Here are the hard facts: 85% of single Christian missionaries are women. What about the pool of available, eligible, Jesus-loving men who are both as outwardly attractive as Tom Hardy and virtuous enough to qualify for a halo? You could fit them all into a shot glass, not that you’d ever find one in a missionary house. Add to that the double whammy that, in the church, unmarried women don’t have the same social status as unmarried men — and that premarital dalliances are not tolerated. And now the picture of loneliness is complete. While the typical evangelical woman smugly perceives her secular sisters as hopelessly lost in self-sabotaging Tinder trysts and doomed to marry a partner of less-than-saintly character, she herself is hopelessly stuck in the Jesus-is-my-boyfriend camp. Yearning for a relationship and social fulfillment, but paralyzed by a tyranny of unattainable standards, she distracts herself with a pseudo-romance that she can share with her entire community. I have watched as female friends slipped deeper into this spiritual vortex, attending a weekend conference that affirms and exalts their God-given feminine allure, only to return home to the same female roommates they’ve had since they were 23. They pray desperately for a man to come into their lives. But to find real, carnal love would mean opening up to an actual human being who doesn’t always heap unconditional love over their heads — or know the deepest fears and insecurities they harbor. After a decade-long domestic partnership with Jesus, I eventually cut romantic ties with my maker and started a real-life relationship with a real guy. At first, it was exhilarating. While Jesus held my metaphorical hand, this man held my actual hand — and told me he loved me, with a voice that was audible. He was also frustrating, though; he made a habit of misreading my thoughts, and was notably short on patience. After all, God doesn’t ignore you when the NBA is on. For me, having an actual boyfriend has meant dismantling many of the constructs I lived with for years. Instead of seeking perfection at every turn, I’ve had to admit that I’m also flawed, and that I sometimes act more like a bitch than a heavenly Princess. Through clenched teeth, I now recite 1 Corinthians 13:5: “love...is not easily angered, it keeps no record of wrongs.” Ultimately, while dating Jesus filled me with feelings of piety, having a boyfriend who is not “without sin” has tested and challenged me to put into practice all my Christian ideals. So while there are moments when I long for the simplicity of the just-Jesus-and-me times, bringing a third party into the relationship has, ironically, brought me closer to my maker.

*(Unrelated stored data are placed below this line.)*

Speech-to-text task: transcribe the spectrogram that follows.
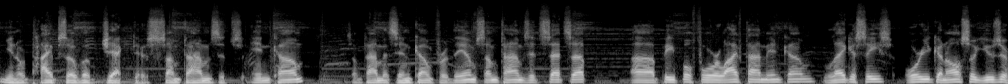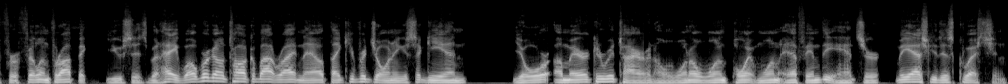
you know types of objectives. Sometimes it's income sometimes it's income for them sometimes it sets up uh, people for lifetime income legacies or you can also use it for philanthropic uses. But hey what we're going to talk about right now thank you for joining us again. Your American retirement on 101.1 FM The Answer. Let me ask you this question.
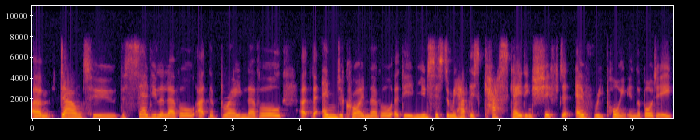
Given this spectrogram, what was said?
um, down to the cellular level at the brain level at the endocrine level at the immune system we have this cascading shift at every point in the body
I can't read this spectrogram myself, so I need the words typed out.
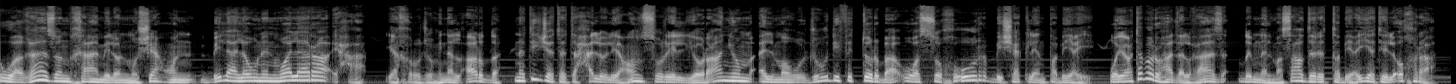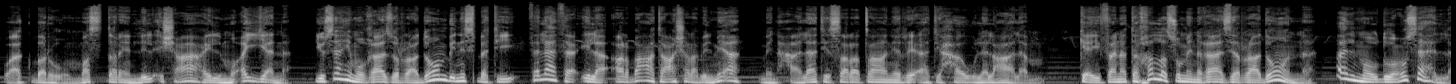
هو غاز خامل مشع بلا لون ولا رائحة يخرج من الأرض نتيجة تحلل عنصر اليورانيوم الموجود في التربة والصخور بشكل طبيعي ويعتبر هذا الغاز ضمن المصادر الطبيعية الأخرى وأكبر مصدر للإشعاع المؤين يساهم غاز الرادون بنسبة 3 إلى 14% من حالات سرطان الرئة حول العالم. كيف نتخلص من غاز الرادون؟ الموضوع سهل.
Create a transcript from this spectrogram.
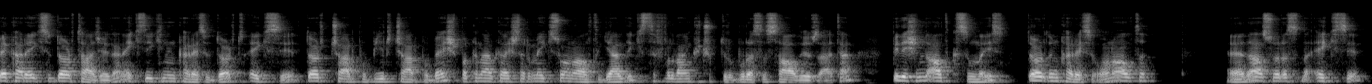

Mary Murphy is the pseudonym of a writer living in the United States.